* [AIM OF THE TASK] You are asked to copy the entire listing exactly, apart from its pictures.

* [SUPPLIED ENTRIES]
++++++++++
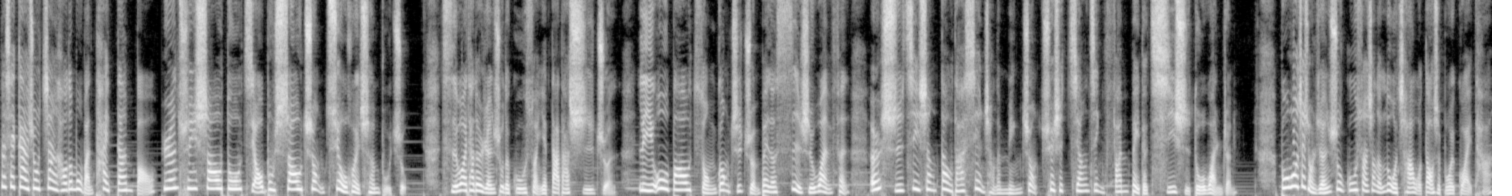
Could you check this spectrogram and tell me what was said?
那些盖住战壕的木板太单薄，人群稍多，脚步稍重就会撑不住。此外，他对人数的估算也大大失准，礼物包总共只准备了四十万份，而实际上到达现场的民众却是将近翻倍的七十多万人。不过，这种人数估算上的落差，我倒是不会怪他，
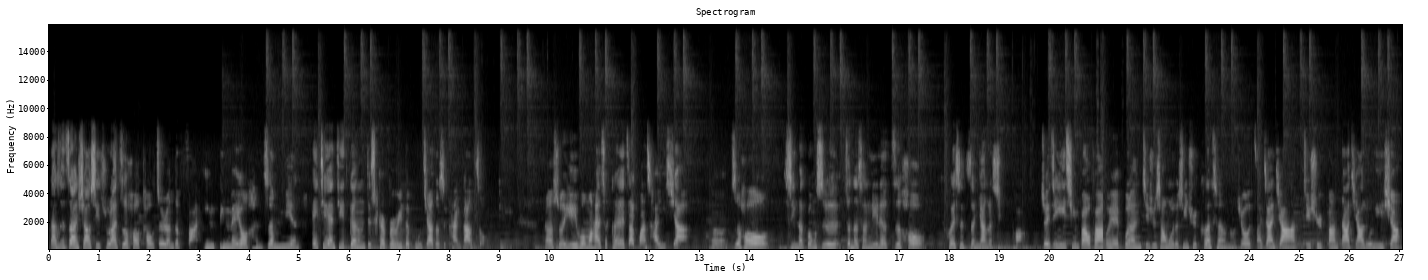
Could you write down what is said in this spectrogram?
但是在消息出来之后，投资人的反应并没有很正面。AT&T 跟 Discovery 的股价都是开高走低，那所以我们还是可以再观察一下。呃，之后新的公司真的成立了之后，会是怎样的情况？最近疫情爆发，我也不能继续上我的兴趣课程，我就宅在家，继续帮大家留意一下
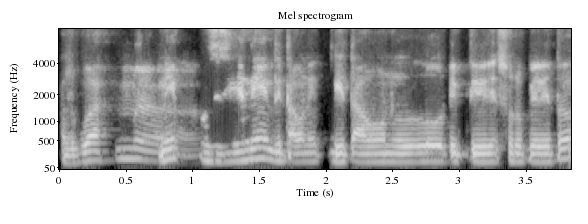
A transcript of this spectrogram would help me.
maksud gua nah ini posisinya nih di tahun di tahun lu dipilih suruh pilih itu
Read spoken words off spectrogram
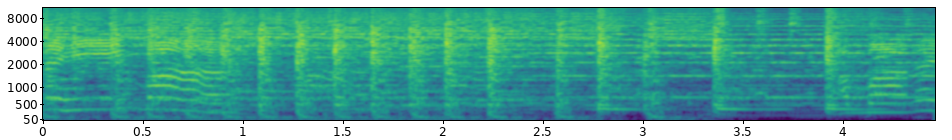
નહીં માં. અમારે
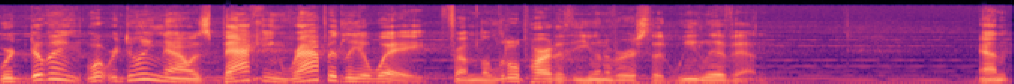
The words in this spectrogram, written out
We're doing, what we're doing now is backing rapidly away from the little part of the universe that we live in and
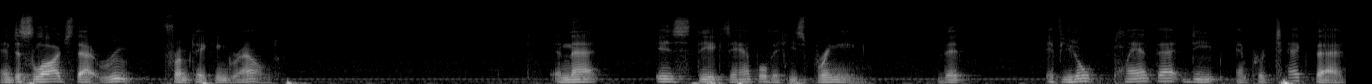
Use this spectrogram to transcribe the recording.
and dislodge that root from taking ground. And that is the example that he's bringing that if you don't plant that deep and protect that,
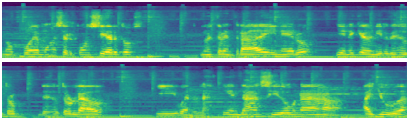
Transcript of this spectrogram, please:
no podemos hacer conciertos, nuestra entrada de dinero tiene que venir desde otro, desde otro lado. Y bueno, las tiendas han sido una ayuda,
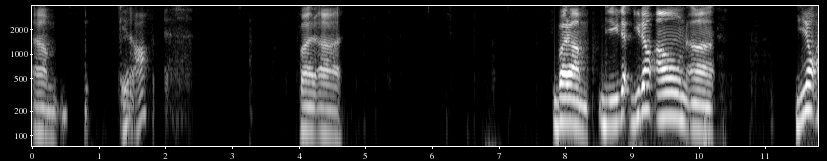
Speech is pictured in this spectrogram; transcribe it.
um, get off of this. But uh, but um, you you don't own uh, you don't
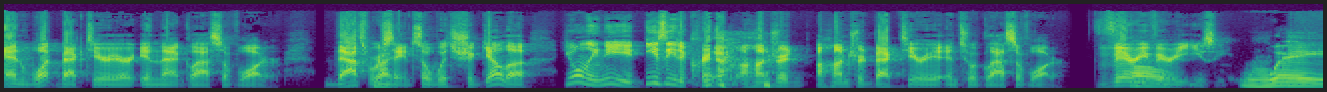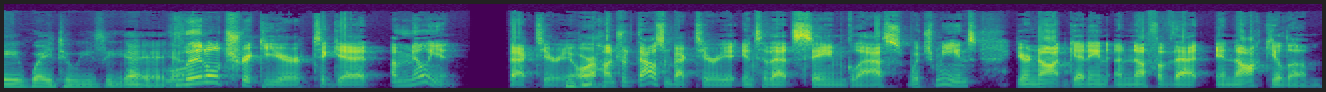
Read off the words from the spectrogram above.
and what bacteria are in that glass of water. That's what we're saying. So with Shigella, you only need easy to cram 100, 100 bacteria into a glass of water. Very, oh, very easy. Way, way too easy. Yeah, yeah, yeah. Little trickier to get a million bacteria mm-hmm. or 100,000 bacteria into that same glass, which means you're not getting enough of that inoculum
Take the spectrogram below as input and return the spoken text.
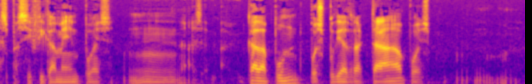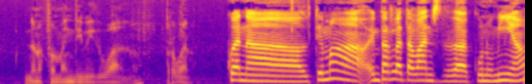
específicament, pues, mm, cada punt pues, podia tractar pues, d'una forma individual, no? Però bueno. Quan el tema... Hem parlat abans d'economia,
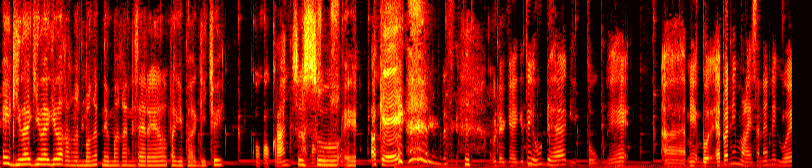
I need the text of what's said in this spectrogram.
Eh gila gila gila. Kangen banget nih makan sereal pagi-pagi cuy. Koko crunch sama Susu, susu. eh. Oke. Terus udah kayak gitu ya udah gitu gue eh, bo- apa nih mulai senin nih gue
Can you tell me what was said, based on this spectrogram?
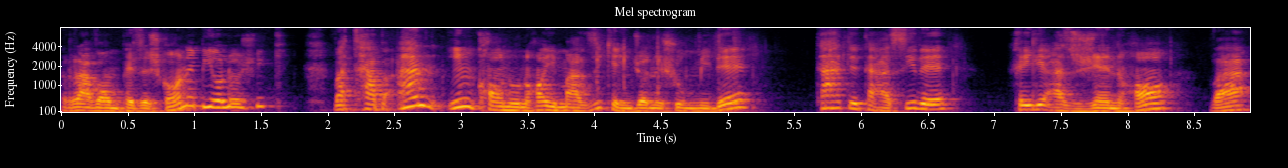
روانپزشکان بیولوژیک و طبعا این کانونهای مغزی که اینجا نشون میده تحت تاثیر خیلی از ژنها و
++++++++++
* [ANSWER SPACE]
Could you check this spectrogram and tell me what was said?
那些盖住战壕的木板太单薄，人群稍多，脚步稍重就会撑不住。此外，他对人数的估算也大大失准，礼物包总共只准备了四十万份，而实际上到达现场的民众却是将近翻倍的七十多万人。不过，这种人数估算上的落差，我倒是不会怪他，
Could you write down what is said in this spectrogram?
但是在消息出来之后，投资人的反应并没有很正面。AT&T 跟 Discovery 的股价都是开高走低，那所以我们还是可以再观察一下。呃，之后新的公司真的成立了之后，会是怎样的情况？最近疫情爆发，我也不能继续上我的兴趣课程，我就宅在家，继续帮大家留意一下
A transcript of this spectrogram would help me.
maksud gua nah ini posisinya nih di tahun di tahun lu dipilih suruh pilih itu
Read spoken words off spectrogram
નહીં માં. અમારે
The words in this spectrogram, written out
We're doing, what we're doing now is backing rapidly away from the little part of the universe that we live in and
Use this spectrogram to transcribe the recording.
and dislodge that root from taking ground. And that is the example that he's bringing that if you don't plant that deep and protect that,
Transcript of this spectrogram, please:
no podemos hacer conciertos, nuestra entrada de dinero tiene que venir desde otro, desde otro lado. Y bueno, las tiendas han sido una ayuda,
Speech is pictured in this spectrogram; transcribe it.
um, get off of this. But uh, but um, you you don't own uh, you don't
Read off the words from the spectrogram above.
and what bacteria are in that glass of water. That's what we're saying. So with Shigella, you only need easy to cram 100, 100 bacteria into a glass of water. Very, oh, very easy. Way, way too easy. Yeah, yeah, yeah. Little trickier to get a million bacteria mm-hmm. or 100,000 bacteria into that same glass, which means you're not getting enough of that inoculum
Take the spectrogram below as input and return the spoken text.
específicament, pues, mm, cada punt pues, podia tractar pues, d'una forma individual, no? Però bueno. Quan el tema... Hem parlat abans d'economia,
I need the text of what's said in this spectrogram.
Eh gila gila gila. Kangen banget nih makan sereal pagi-pagi cuy. Koko crunch sama Susu, susu. eh. Oke. Terus udah kayak gitu ya udah gitu gue eh, bo- apa nih mulai senin nih gue
Can you tell me what was said, based on this spectrogram?
روانپزشکان بیولوژیک و طبعا این کانونهای مغزی که اینجا نشون میده تحت تاثیر خیلی از ژنها و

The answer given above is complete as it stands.